Allstate Insurance Company v. Diana Lynn Tarrant et al.
E2009-02431-SC-R11-CV
Authoring Judge: Justice Sharon G. Lee
Trial Court Judge: Chancellor Telford Forgety

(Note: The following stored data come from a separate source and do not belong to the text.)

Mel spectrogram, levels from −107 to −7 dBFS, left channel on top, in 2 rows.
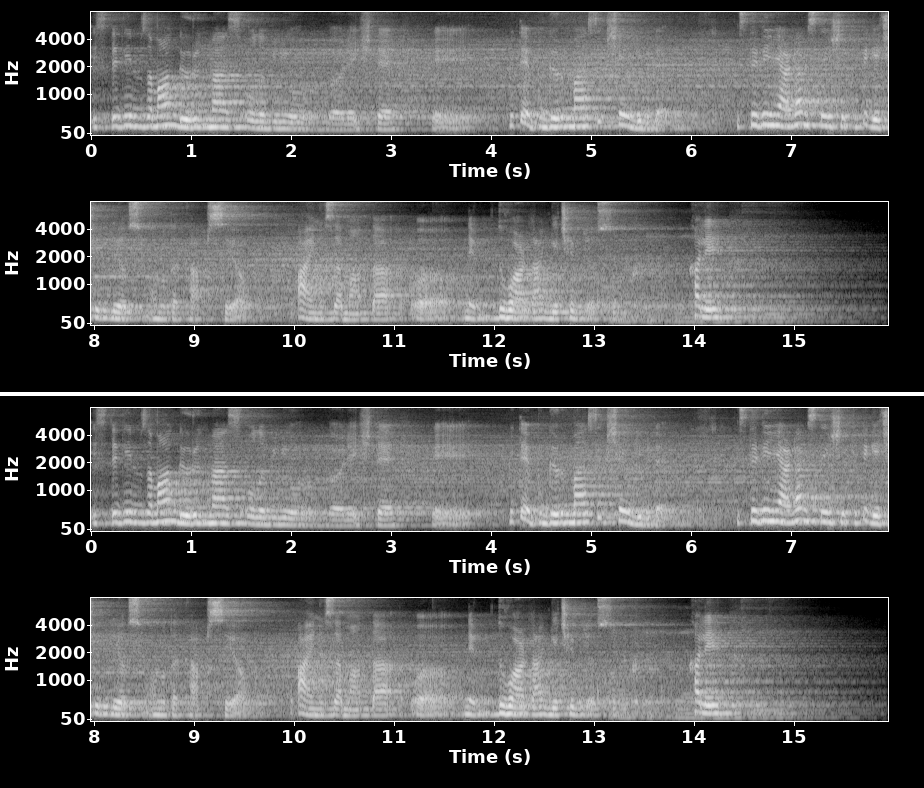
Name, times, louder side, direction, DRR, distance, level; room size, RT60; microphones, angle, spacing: voice 1, 0.0-3.8 4.2-5.8 6.5-9.6 10.0-13.2 14.0-14.3, equal, 5° right, 5 dB, 0.6 m, -26 dB
sound 1, 0.8-1.1 1.6-1.7 2.0-3.1 3.4-3.6 4.0-4.7 4.9-7.8 8.5-11.1 11.4-11.8 12.1-14.1, right 1 dB, 45° right, 1.6 m, -50 dB
sound 2, 1.0-13.8, left 2 dB, 60° left, 1.7 m, -41 dB
voice 2, 13.1-14.9, right 1 dB, 60° right, -4 dB, 1.3 m, -41 dB
16.5 x 6.3 x 5.9 m, 2.7 s
head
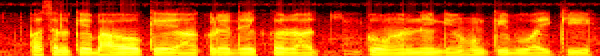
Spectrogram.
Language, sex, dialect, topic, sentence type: Hindi, male, Kanauji Braj Bhasha, banking, statement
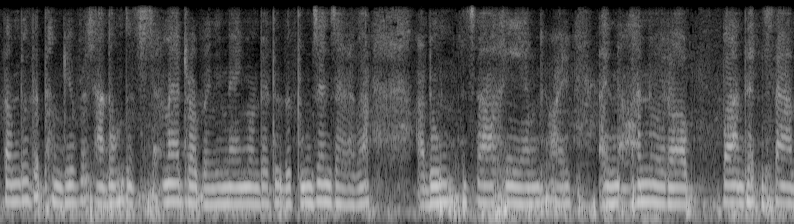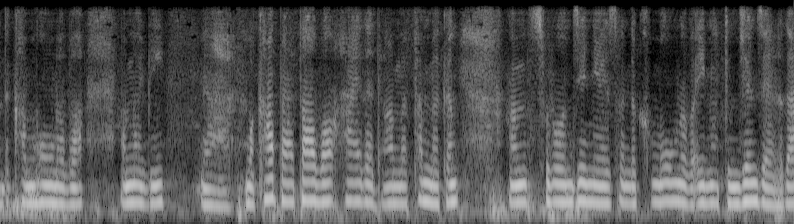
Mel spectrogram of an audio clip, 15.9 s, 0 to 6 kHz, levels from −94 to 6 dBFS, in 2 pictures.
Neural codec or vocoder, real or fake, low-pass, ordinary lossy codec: codec, 16 kHz, 1.1 kbps, Voila-Tokenizer; fake; 5.4 kHz; none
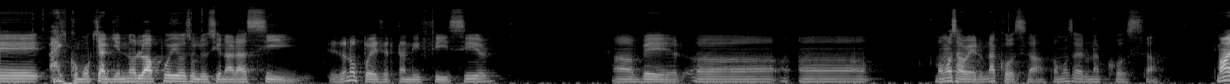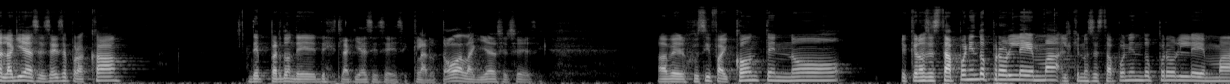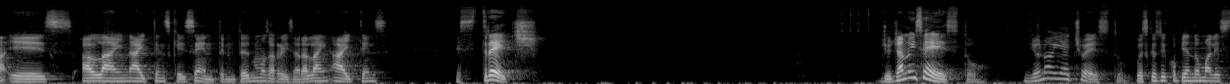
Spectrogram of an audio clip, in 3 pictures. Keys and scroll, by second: 24.9 shift+super+Left, 25.9 super+s, 33.8-35.3 typing, 36.6 super+s.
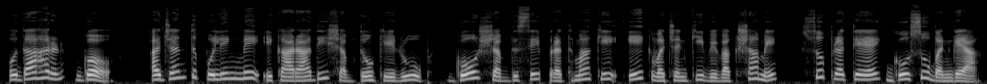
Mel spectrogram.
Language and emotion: Hindi, neutral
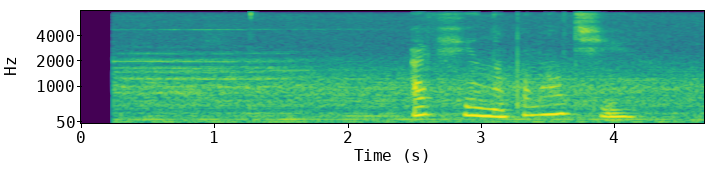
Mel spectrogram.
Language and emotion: Russian, neutral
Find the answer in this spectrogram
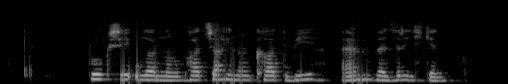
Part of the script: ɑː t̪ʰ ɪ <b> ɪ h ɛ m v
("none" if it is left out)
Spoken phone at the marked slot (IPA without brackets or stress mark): b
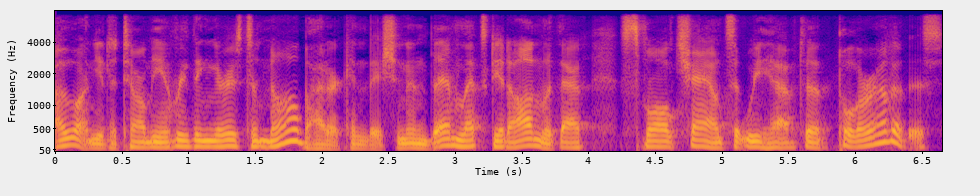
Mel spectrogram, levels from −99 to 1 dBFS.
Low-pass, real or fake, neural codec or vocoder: 7.2 kHz; fake; codec, 16 kHz, 1 kbps, FreqCodec, larger model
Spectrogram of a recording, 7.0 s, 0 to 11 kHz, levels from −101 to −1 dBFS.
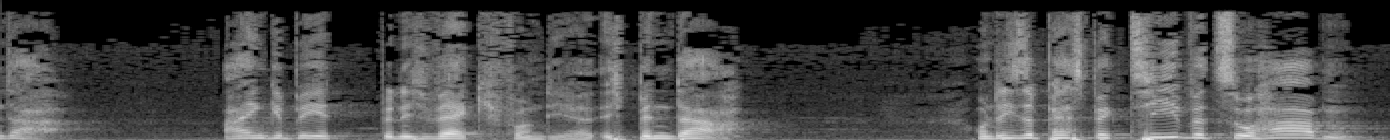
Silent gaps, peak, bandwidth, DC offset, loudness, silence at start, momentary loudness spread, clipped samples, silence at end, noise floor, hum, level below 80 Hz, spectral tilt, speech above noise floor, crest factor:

After an automobile accident between the insured’s van and a motorcycle, the insurer filed a declaratory judgment action to determine whether the van was covered under a commercial policy with a liability limit of $500,000 or a personal policy with liability limits of $100,000 per person and $300,000 per accident. The insurer alleged that before the accident the insured had instructed his insurance agent to transfer the van from the commercial policy to the personal policy. The insured denied this and alleged that he had instructed the agent to retain the van on the commercial policy. The trial court ruled that because the insurer had sent the insured a letter and premium bills showing the change in coverage and the insured had paid the bills without objection, he had ratified the transfer and the van was covered under the personal policy. The Court of Appeals reversed. We hold that the action of the insurance agent in transferring the van to the personal policy was not subject to ratification by the insured because the insurance agent was not acting in the insured’s stead or for his benefit when it made the transfer. We further hold that the insurer is estopped from denying coverage under the commercial policy. We affirm the judgment of the Court of Appeals, although on different grounds.
 

Sevier County Supreme Court 03/26/12